The 760 was Volvo's attempt to cement a place in the prestige market, after building a reputation for being solid and safe rather than out-and-out luxurious cars. Jan Wilsgaard, head of Volvo's Design and Styling team, proposed over 50 new designs for the new car. It was introduced to the US in 1982 for the 1983 model year as the 760 GLE sedan. This new design was criticized by the media when released: Gordon Murray of Autocar Magazine said, "To me it's obscene! That goes right against the grain of what everybody else is trying to do. To me it looks like a European version of a North American car. It produces the same amount of power as a 2600 or 3500 — in this day and age it disgusts me to see something about like that. It's a definite step backwards." All that changed however when Autocar and Car & Driver got their hands on a turbo intercooled 760; they said it was one of the best handling and fastest accelerating cars they had seen in a while, thundering from 0-60 mph (97 km/h) in under 8 seconds.

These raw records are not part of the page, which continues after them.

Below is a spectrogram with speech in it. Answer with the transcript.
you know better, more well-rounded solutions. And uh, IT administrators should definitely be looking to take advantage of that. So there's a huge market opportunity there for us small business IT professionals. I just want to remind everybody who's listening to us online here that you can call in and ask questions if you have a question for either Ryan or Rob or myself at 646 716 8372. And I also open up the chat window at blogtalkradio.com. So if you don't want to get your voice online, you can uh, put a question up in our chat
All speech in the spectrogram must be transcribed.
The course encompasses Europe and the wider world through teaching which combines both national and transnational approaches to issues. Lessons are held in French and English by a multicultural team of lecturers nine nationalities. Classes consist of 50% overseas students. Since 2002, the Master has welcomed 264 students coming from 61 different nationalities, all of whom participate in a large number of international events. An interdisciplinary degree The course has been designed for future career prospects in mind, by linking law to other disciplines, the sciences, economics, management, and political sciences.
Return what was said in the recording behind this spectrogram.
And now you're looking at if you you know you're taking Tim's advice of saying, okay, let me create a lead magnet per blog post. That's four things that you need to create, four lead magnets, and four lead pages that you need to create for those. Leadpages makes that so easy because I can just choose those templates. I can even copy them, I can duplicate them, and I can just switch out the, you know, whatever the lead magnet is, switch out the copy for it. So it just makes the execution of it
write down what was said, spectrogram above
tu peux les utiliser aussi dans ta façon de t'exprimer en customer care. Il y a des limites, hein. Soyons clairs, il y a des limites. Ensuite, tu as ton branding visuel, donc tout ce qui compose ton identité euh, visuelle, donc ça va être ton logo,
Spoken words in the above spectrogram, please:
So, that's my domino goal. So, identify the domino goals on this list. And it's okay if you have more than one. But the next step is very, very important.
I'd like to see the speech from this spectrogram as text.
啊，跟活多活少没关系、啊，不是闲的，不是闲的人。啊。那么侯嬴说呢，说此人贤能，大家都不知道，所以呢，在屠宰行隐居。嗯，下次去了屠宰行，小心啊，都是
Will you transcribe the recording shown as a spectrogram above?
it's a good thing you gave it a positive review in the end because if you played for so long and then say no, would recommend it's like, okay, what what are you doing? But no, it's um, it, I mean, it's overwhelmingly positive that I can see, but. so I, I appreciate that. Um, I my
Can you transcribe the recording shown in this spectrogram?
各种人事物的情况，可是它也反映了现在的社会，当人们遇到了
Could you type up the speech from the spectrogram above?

Turbocharged and intercooled variants were added in 1984, station wagon variants and the 740 – the 760's lower-specification sibling – were introduced for the 1985 model year. In 1985 Electronic Traction Control system was introduced. For the 1988 model year, the 760 received numerous updates. From the outside, the most noticeable of the over 2,000 changes were the revised front sheetmetal, including an aluminium hood, recessed windscreen wipers, and new aerodynamic headlights. Inside, all 760s were equipped with a new electronic climate control (ECC), a revised dashboard, three-position tilt steering, and a new stereo system. Underneath, sedans received the same multi-link independent rear suspension that was used on the 780. Along with the revised dash, the interior saw the addition of a revised dome light and many fabric accent pieces.
The Volvo 760 was also used as a police car in several countries. East German dictator Erich Honecker also often used this Volvo in his governmental car pool.